Most widely known for his children’s illustrations, there is a disarming quality to Oliver Jeffers’ art. His graphic worlds filled with colour and imagination have adorned picture books worldwide. The result, when confronted with his paintings of political and socio-geographical narratives, is to really sit up and take notice.

There Are None So Blind (2018) reflects Jeffers’ concerns about the changing natural environment. Combining beauty and disaster – a starry sunset against the rising of the ocean – the scene pokes fun at our human propensity towards disaster.
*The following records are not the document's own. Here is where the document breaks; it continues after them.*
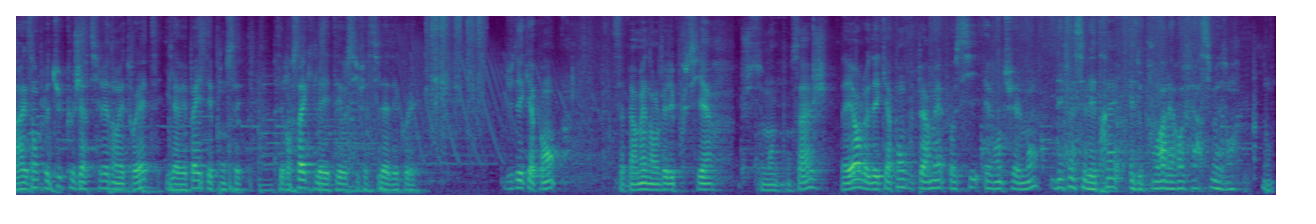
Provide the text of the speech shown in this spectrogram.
Par exemple, le tube que j'ai retiré dans les toilettes, il n'avait pas été poncé. C'est pour ça qu'il a été aussi facile à décoller. Du décapant, ça permet d'enlever les poussières justement de ponçage. D'ailleurs, le décapant vous permet aussi éventuellement d'effacer les traits et de pouvoir les refaire si besoin. Donc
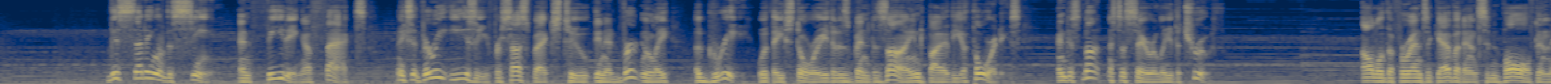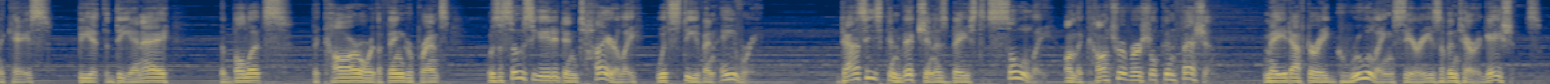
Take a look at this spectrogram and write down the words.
This setting of the scene and feeding of facts makes it very easy for suspects to inadvertently agree with a story that has been designed by the authorities and is not necessarily the truth. All of the forensic evidence involved in the case, be it the DNA, the bullets, the car, or the fingerprints was associated entirely with Steven Avery. Dassey's conviction is based solely on the controversial confession made after a grueling series of interrogations.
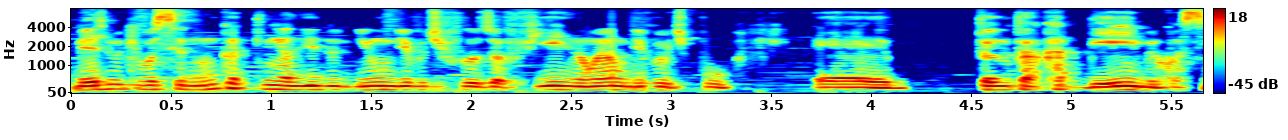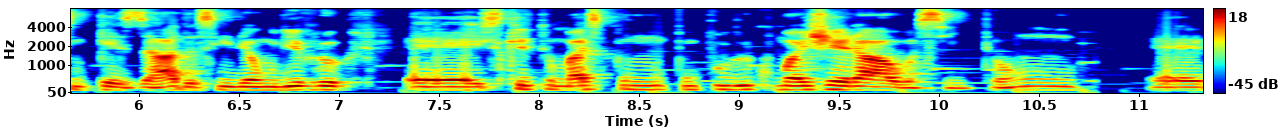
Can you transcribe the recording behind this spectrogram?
mesmo que você nunca tenha lido nenhum livro de filosofia, ele não é um livro tipo é, tanto acadêmico, assim pesado, assim. Ele é um livro é, escrito mais para um, um público mais geral, assim. Então, é,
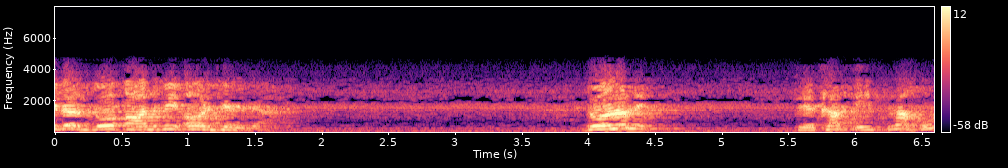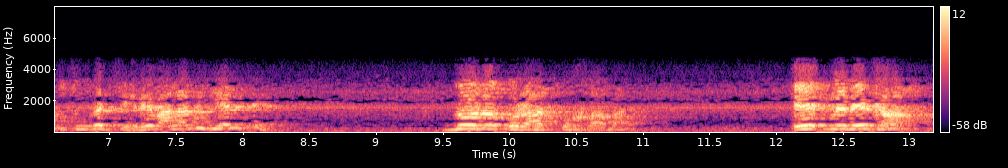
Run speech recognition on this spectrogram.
ادھر دو آدمی اور جیل میں آ گئے دونوں نے دیکھا کہ اتنا خوبصورت چہرے والا بھی جیل میں دونوں کو رات کو خواب آیا۔ ایک نے دیکھا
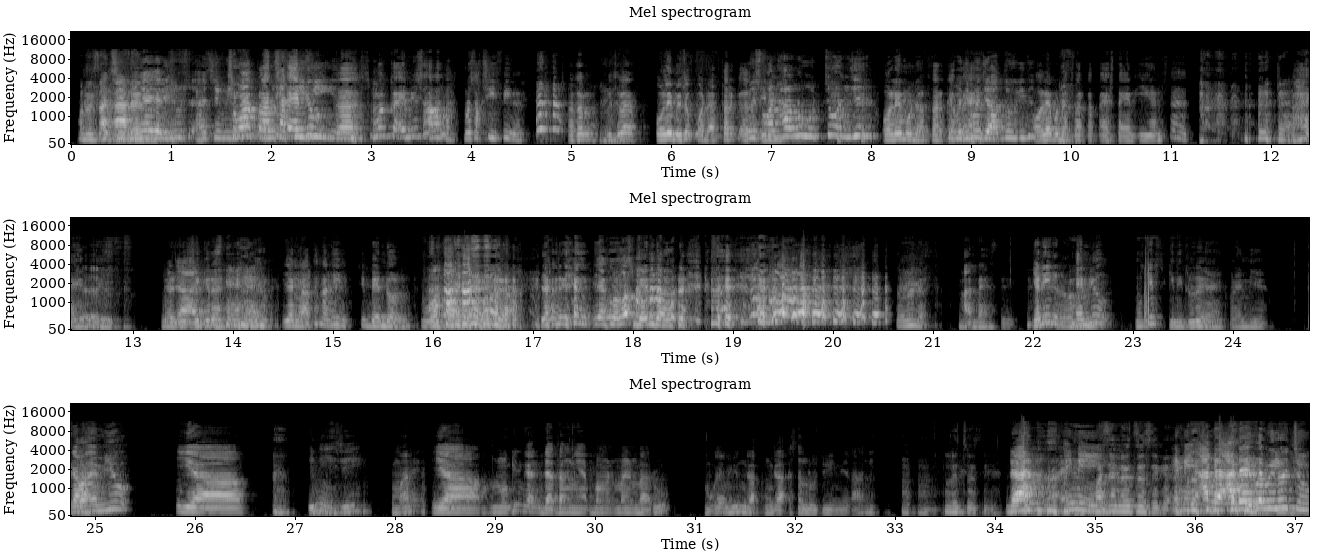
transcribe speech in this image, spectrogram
merusak CV-nya jadi susah. CV-nya Semua pelatih ke MU, eh, semua ke MU salah lah, merusak CV kan. Atau misalnya Oleh besok mau daftar ke Terus Hal lucu anjir. Oleh mau daftar ke Tiba-tiba jatuh gitu. Oleh mau daftar ke PSTNI kan set. Hai. Nggak Jadi kira yang latih nanti si Bendol. yang yang yang lolos Bendol. Tapi nggak, aneh sih. Jadi MU mungkin segini dulu ya kalau MU ya. Kalau MU ya ini sih kemarin ya mungkin kan datangnya pemain-pemain baru semoga MU nggak nggak selucu ini lagi. Lucu sih. Dan ini masih lucu sih kak. ini ada ada yang lebih lucu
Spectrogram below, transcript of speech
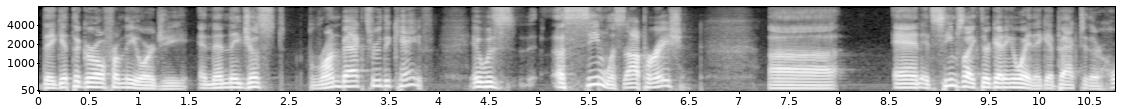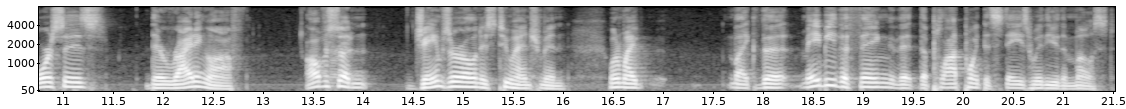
They get the girl from the orgy, and then they just run back through the cave. It was a seamless operation. Uh, and it seems like they're getting away. They get back to their horses. They're riding off. All of a sudden, James Earl and his two henchmen. One of my like the maybe the thing that the plot point that stays with you the most.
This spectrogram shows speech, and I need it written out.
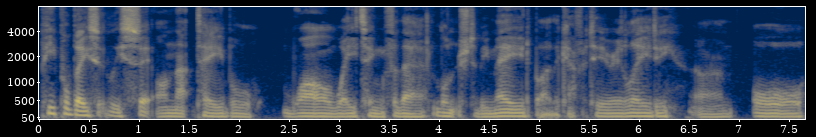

It’s through the subtle approach of his critique that the artist hopes to turn the tide.
Share
The Wick - Agnes Martin, Untitled #1, 2003

Discover Agnes Martin

Agnes Martin suffered from debilitating psychosis: she had visions and heard voices and was hospitalised repeatedly. In 1967 she fled New York, resurfacing around 18 months later on a remote mesa in New Mexico.

But these turbulent personal experiences did not directly shape her quiet, structured compositions. Rather she strived to capture the intangible essence of being — beauty, happiness, innocence, joy.

Painted just one year before her death, Untitled #1 2003 features two opaque triangles that evoke mountainous forms. ‘Nature is like parting a curtain, you go into it,’ she said. ‘I want to draw that quality of response from people, an experience of simple joy.’
Share
The Wick - © 2021 Andy Warhol Foundation for the Visual
Copyright © 2021 Andy Warhol Foundation for the Visual

Dream Andy Warhol

Andy Warhol and Marilyn Monroe: the King and Queen of Pop. London Original Print Fair takes place this week (1-8 May), a medium much popularised by Warhol and of which ‘Marilyn Monroe’ is one of the most iconic. It was the first of the artist’s signature screen prints, and went on to become one of the most significant and recognisable works of art of the 20th century. The portrait reflects Warhol’s (and society’s) obsession with celebrity culture, with the diptych style inspired by the Byzantine icons of Christian saints - a comment on the modern-day worship of stars like Monroe. Graphic, repetitious and strikingly visual, it’s an example of how Warhol’s work anticipated social media iconography decades before Instagram was ever invented. Sixty years later, this one’s still going viral.
Share
The Wick - Lee Miller, Irmgard Seefried, Opera singer singing an aria from ‘Madame Butterfly,’ 1945

Discover Lee Miller

In March 1945 allied bombing destroyed the Vienna State Opera. ‘The flames sucked air from the staircases and halls,’ recalls the model, muse and photographer Lee Miller. ‘The auditorium and stage are gutted.’

This striking photograph shows the opera singer Irmgard Seefried singing an aria from Puccini’s Madame Butterfly amidst the ruins. Taken in 1945, it forms part of Miller’s captivating coverage of the Second World War. As an official US war correspondent, Miller documented everything from life at the front and German concentration camps, to women's wartime experiences and the liberation of Europe. Traumatised by the horrors of conflict, however, Miller gradually disappeared from public view.
Share